With spatial disparities in economic performance across regions, cities and neighbourhoods a renewed focus for policymakers, we are introducing a new VoxEU Debate which seeks contributions on three questions:
- Should spatial disparities be a policy priority?
- What causes spatial disparities and their persistence over time?
- What do we know about policy that works and that doesn’t work?
We welcome contributions on these questions from different national perspectives, and from both academics and policy-makers. The experience in Germany might be different from that in the US or UK, and we can learn a lot from different countries with varying institutional settings and policy approaches. Please email contributions to the moderators: Gilles Duranton, Henry Overman and Helen Simpson (via [email protected]).
The debate page is linked to the RPN on Spatial Disparities and Policy and opens with two interviews from Henry Overman and Tony Venables discussing the causes of spatial disparities. Henry focusses on the key role of sorting and the resulting spatial concentration of high-earners, and Tony emphasises the role of tradeable, high-value sectors in creating agglomerations and in driving successful cities. Both emphasise the difficulty of using policy to try and kick-start movements of firms and workers to smaller cities and the scale of spending that might be necessary to make them more attractive. Henry also highlights the long-term nature of left-behind places and the interaction of spatial inequality with intergenerational inequality – many areas remain deprived across multiple generations. Long-term interventions, in early-years education for example, will be needed to try and break the cycle. And Tony discusses something which we hope this debate will shed light on - the importance of institutions and governance and the role of devolution in enabling cities to turn their fates around.
This leads to our three questions:
Should spatial disparities be a policy priority?
In the face of an energy crisis and increases in the cost of living, should spatial disparities rank high on governments’ priority lists?
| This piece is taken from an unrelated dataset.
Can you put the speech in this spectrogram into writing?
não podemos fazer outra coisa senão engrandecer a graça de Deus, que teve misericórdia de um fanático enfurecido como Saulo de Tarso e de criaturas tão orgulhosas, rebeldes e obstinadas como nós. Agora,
Do these latest challenges make helping areas facing long-term deprivation even more pressing, or should ‘place’ not play a role in fiscal policy decisions? We welcome views on whether policy should target places or focus on people, and on what equity and efficiency trade-offs governments face when aiming to narrow gaps in economic performance across areas.
What causes spatial disparities and their persistence over time?
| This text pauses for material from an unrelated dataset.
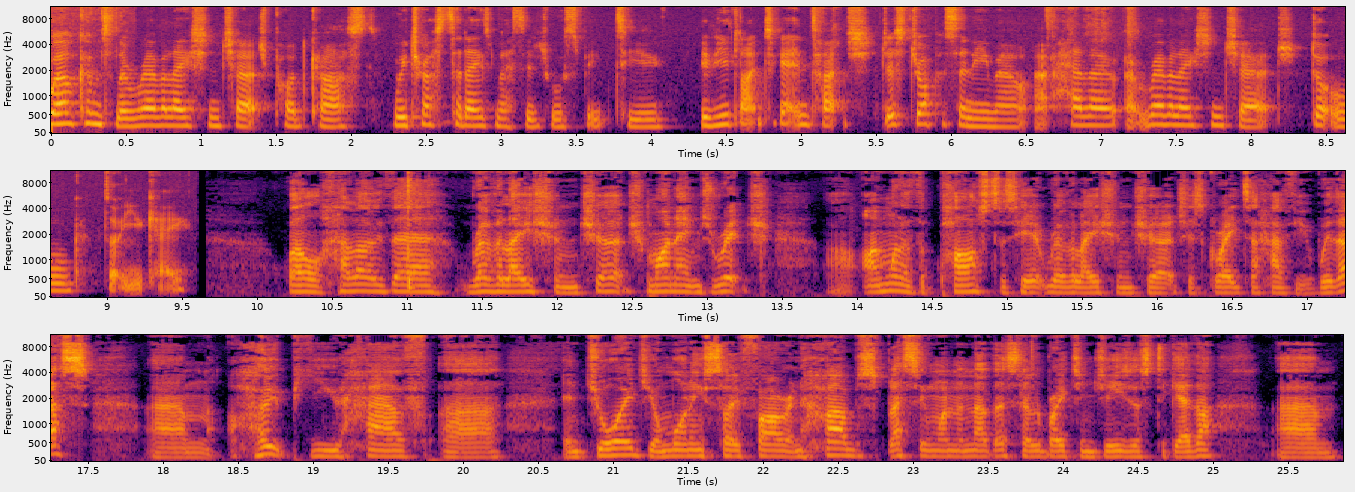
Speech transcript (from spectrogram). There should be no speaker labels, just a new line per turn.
Welcome to the Revelation Church podcast. We trust today's message will speak to you. If you'd like to get in touch, just drop us an email at hello at revelationchurch.org.uk.
Well, hello there, Revelation Church. My name's Rich. Uh, I'm one of the pastors here at Revelation Church. It's great to have you with us. Um, I hope you have uh, enjoyed your morning so far in hubs, blessing one another, celebrating Jesus together. Um,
Gathering evidence from a wide range of countries on the factors underlying spatial disparities, and on their scale, is crucial to understanding how to tackle them. As is evidence that gaps have narrowed, or even reversed. Differences in earnings across places are largely driven by the location decisions of the highly-skilled and the firms that employ them: a self-reinforcing process leading some places to thrive while others fail. De-industrialisation also plays a role, and the spatial disparities that arise are typically stubbornly persistent. But what other factors also influence the degree to which a country exhibits long-term gaps in economic performance across places?
We welcome contributions and novel evidence from a broad range of settings to help establish common causes, and effects, of spatial inequalities across countries, but also to help pinpoint institutional or policy differences that mitigate against spatial disparities.
What do we know about policy that works, and about policy that doesn’t work?
Many countries are grappling with the problem of spatial inequality, leading to wide-ranging policy interventions and a wealth of evidence on their effects. Are there success stories among this set of place-based policies? We welcome contributions on the types of government investment that deliver long-run gains to places, and to the people who live there. In particular, what do we know about who benefits from place-based policies, and about what an effective set of policies looks like?
We also seek views from the policy community on all three questions as well as what policy options are being discussed in practice, and the evidence that would help make more informed decisions on whether and how to intervene.